The Icelandic Women's Literature Prize, Fjöruverðlaunin, were handed out on January 15th 218 for the 12th time. The awards are patroned by the Mayor of Reykjavík, a UNESCO City of Literature, as part of the City of Literature's support for women's writing. Reykjavík's Mayor, Dagur B. Eggertsson hosted the award ceremony at Höfði House, the official reception house of the City of Reykjavík.
The awards are given in three categories: non-fiction, fiction and literature for children and youth.
This year's prize went to the following books and authors:
Fiction: Elín ýmislegt by Kristín Eiríksdóttir
Books for Children and Youth: Vertu ósýnilegur, flóttasaga Ishmaels by Kristín Helga Gunnarsdóttir
Non fiction: Undur Mývatns – um fugla, flugur, fiska og fólk by Unnur Jökulsdóttir
About the books:
Elín, ýmislegt by Kristín Eiríksdóttir (Forlagið Publishing, 2017)
In the novel Elín, ýmislegt, Kristín Eiríksdóttir tells the story of two women. The set designer Elín and the young playwrite Ellen are at opposite ends of adulthood but their existence is connected in complex ways. The author deals with the shockwaves that follow traumas and beautifully writes about how we perceive the world, the escapeways of the mind, loneliness, the hidden and the forgotten.
Undur Mývatns – um fugla, flugur, fiska og fólk (The Wonders of Lake Mývatn - on birds, flies, fish and people). Unnur Jökulsdóttir (Mál og menning, 2017)
In the book, the reader senses the magic and beauty of lake Mývatn in the North of Iceland. The author describes nature with passion and deep respect. The subtle watercolours by Árni Einarsson and Margaret Davies add value to the book. Unnur sparks multiple thoughts about the connection of man and nature and makes the fish, the birds and the blackfly immortal. A gem of a book, just like the lake itself.
Vertu ósýnilegur, flóttasaga Ishmaels.
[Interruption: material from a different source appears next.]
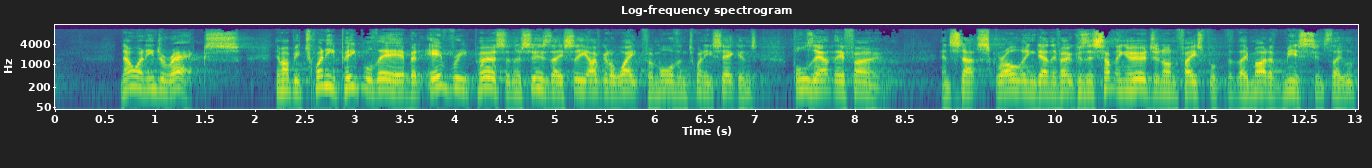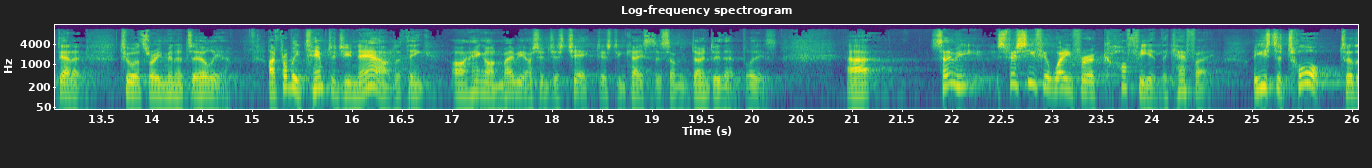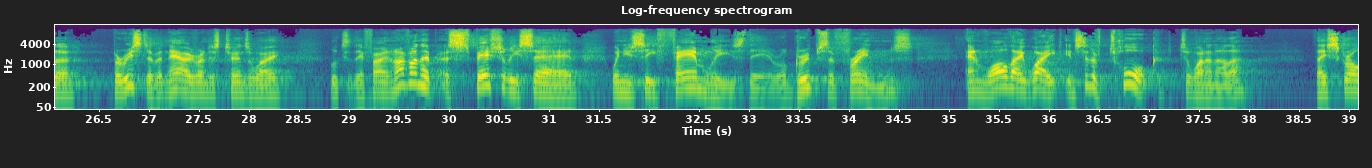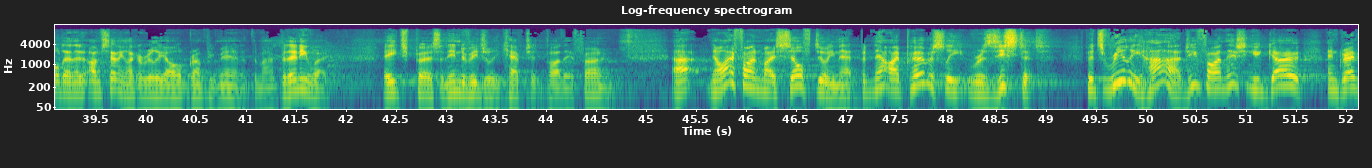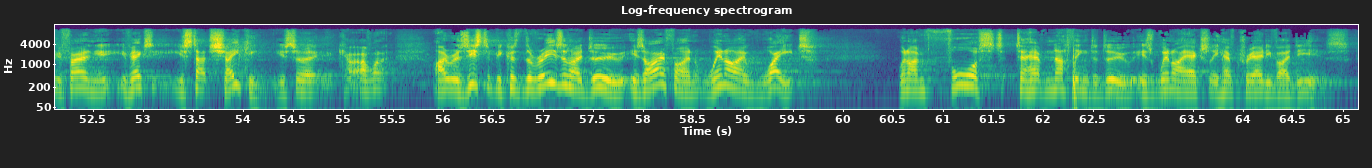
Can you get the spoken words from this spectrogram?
No one interacts. There might be 20 people there, but every person, as soon as they see I've got to wait for more than 20 seconds, pulls out their phone and starts scrolling down their phone because there's something urgent on Facebook that they might have missed since they looked at it two or three minutes earlier. I've probably tempted you now to think, oh, hang on, maybe I should just check, just in case there's something. Don't do that, please. Uh, so, especially if you're waiting for a coffee at the cafe. I used to talk to the barista, but now everyone just turns away, looks at their phone. And I find that especially sad when you see families there or groups of friends, and while they wait, instead of talk to one another, they scroll down. I'm sounding like a really old, grumpy man at the moment, but anyway, each person individually captured by their phone. Uh, now, I find myself doing that, but now I purposely resist it but it's really hard. Do you find this? You go and grab your phone and you, actually, you start shaking. You sort of, I, want I resist it because the reason I do is I find when I wait, when I'm forced to have nothing to do, is when I actually have creative ideas.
Kristín Helga Gunnarsdóttir (Mál og menning, 2017)
Vertu ósýnilegur, flóttasaga Ishmaels by Kristín Helga Gunnarsdóttir tells the story of 15 year old Ishmael, forced to flee Syria, and Salí, a Syrian girl living in the town of Kópavogur in the capital area of Iceland. Each chapter of this wonderful novel starts with a quote from the UN Human Rights Convention.